Jul 14, 2021 (Baystreet.ca via COMTEX) -- In the 1870's it was a Chinese gong. Today, it is a brass bell tuned to D pitch (with an overtone of D-sharp) that sounds for just over three seconds from start to end. What is it? The opening/closing bell for the New York Stock Exchange. The first guest to ring the opening bell was Leonard Ross, a 10-year-old that won a television quiz show by answering questions about the stock market in 1956. The last person to ring the closing bell to date was Michael Mo, CEO of KULR Technology Group /zigman2/quotes/201615923/composite KULR -2.86% , who did so on Friday.
It has been a whirlwind year for KULR, as the company makes big strides outside its aerospace roots into commercial markets with its innovative portfolio of next-generation lithium-ion battery safety and thermal management technologies. The product suite includes battery testing, safety, shipping and energy storage solutions, as well as a new line of drone battery packs, which couldn't be timed better for entry into the $127-billion drone market.
KULR developed some of its carbon fiber technology in collaboration with NASA, a repeat customer that has used KULR products to protect laptops and tablets on the International Space Station and as part of SHERLOC (Scanning Habitable Environments with Raman & Luminescence for Organics & Chemicals), a critical part of the Perseverance rover scouring Mars right now for signs of ancient life.
KULR has parlayed that space-proven technology into applications right here on Earth where it is equally important in maintaining battery temperatures and protecting against thermal runaway. Lithium-ion batteries, whether made to high standard like those in a Tesla or shoddily made ones that could be ordered on Amazon for only a few dollars, are notorious for overheating, explosions and fires causing numerous deaths and tens of thousands of injuries. Throughout the entire life cycle of a rechargeable battery - from lab testing to end of life - KULR has products that make Li-ion batteries safer.
Since launching its commercialization initiatives about a year-and-a-half ago, KULR has reached several milestones and inflection points by penetrating different markets where its technology is a major value add. As such, KULR is building multiple revenue streams in addition to its aerospace business.
The San Diego-based company is now part of the shipping industry, where Americase, the go-to name in shipping damaged, defective, and recalled batteries, has licensed KULR's passive propagation resistant (PPR) technology and is sourcing core materials from KULR to produce its patent pending Battery Bag to prevent lithium-ion battery thermal runaway propagation during storage and transportation. Elsewhere, the U.S. Department of Transportation has awarded KULR special permits for the transport of recycled batteries and prototype lithium batteries up to 2.1 kilowatt-hour (kWh), where they can be instrumental in reigning in a very real logistics problem.
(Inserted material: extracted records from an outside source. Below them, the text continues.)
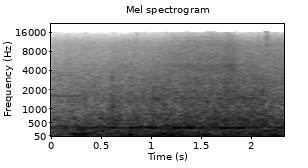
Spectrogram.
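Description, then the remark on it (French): Steady rushing wind and water noise fills the scene, constant, with a faint sustained humming whine running underneath, aboard the Maxi Edmond de Rothschild, a flying foiling sailboat racing at sea for the Jules Verne Trophy. No one speaks. “On vous embarque sur le premier bateau volant qui s'attaque à ce défi où chaque minute compte.”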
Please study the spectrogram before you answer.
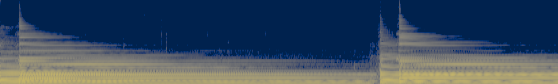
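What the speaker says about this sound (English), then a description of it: "We're going to take this low E string down a whole step." A guitar's low E string, being tuned down a whole step to drop D, is plucked and rings out with a sustained, steady tone, then plucked again with a slightly lower pitch.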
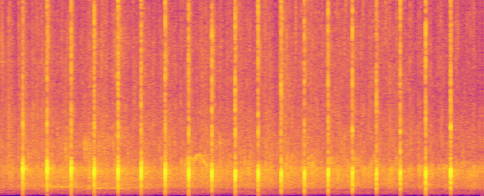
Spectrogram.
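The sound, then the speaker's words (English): An audience applauds two men, sharp claps landing in a steady, even beat over a dense wash of crowd clapping, about twenty claps across the stretch with no talking. “Can we applaud these two men?”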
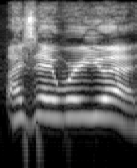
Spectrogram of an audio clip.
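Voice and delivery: high loud urgent demand; loud high urgent phone call to Isaiah. Retold or imitated. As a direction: call him in a panic. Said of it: "She, she said".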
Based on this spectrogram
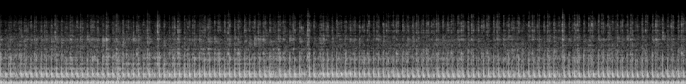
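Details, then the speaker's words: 1989 Yamaha 30hp two-stroke outboard after exhaust seal repair, started with the throttle linkage left unattached: steady, slightly uneven high idle that never changes with throttle; the linkage still needs reattaching. "Over the motor, but that started without the idle being hooked up, because I can see here inside the motor that I forgot to attach something."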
Speaking of airplanes, industry giant Airbus /zigman2/quotes/200706109/composite EADSY -1.29% /zigman2/quotes/208224336/delayed FR:AIR -1.44% has contracted KULR to work with its team of engineers to do research and develop safe battery solutions for defense, space, helicopter, and aircraft applications. Airbus joins a growing list of Tier 1 companies working with KULR, including Boeing /zigman2/quotes/208579720/composite BA -0.64% , Lockheed Martin /zigman2/quotes/200691238/composite LMT +0.39% , and Ball Aerospace /zigman2/quotes/209031515/composite BLL -0.89% , amongst others.
KULR remains active in demonstrating its product suite, presenting at popular industry conferences like the recent 11th Annual Battery Safety Summit, its upcoming KULR Battery Solutions Day in September and investor events such as Benzinga's Global Small Cap Conference (kulr starts at 8:23).
The auto market is a natural fit for KULR technology, where enormous amounts of heat are generated by big battery packs powering electric vehicles. The elite of the elite have already chosen KULR, including Drako Motors and Andretti Autosport. Drako is using KULR's carbon fiber thermal interface (FTI) material in its $1.25 million all-electric Drako GTE supercar. The iconic Andretti team is working with KULR on multiple levels, including collaborative R&D work, serving as the official thermal management and battery safety provider to Andretti United Extreme E, and sponsor of Marco Andretti in the recent Indianapolis 500.
To better serve its customers, KULR moved to a larger facility in April. Last month, the company, which always seemed out of place on the OTC, graduated to the NYSE with an NYSE American listing on June 7.
What's next is hard to guess, but there doesn't seem to be any signs that KULR is slowing down. In fact, it looks to be accelerating like the 1,200 horsepower Drako GTE. The company has to remain tight-lipped about many relationships for disclosure reasons, but has said what it can about the next verticals for its tech, including working with a Tier 1 tool manufacturer and a leading supplier of a key electrical component in smartphones (such as the Apple iPhone). Shares have risen from a low of 74 cents in August to as high as $3.19 in June before moving to their current range around $2.40.
Is there a problem with this press release? Contact the source provider Comtex at firstname.lastname@example.org. You can also contact MarketWatch Customer Service via our Customer Center.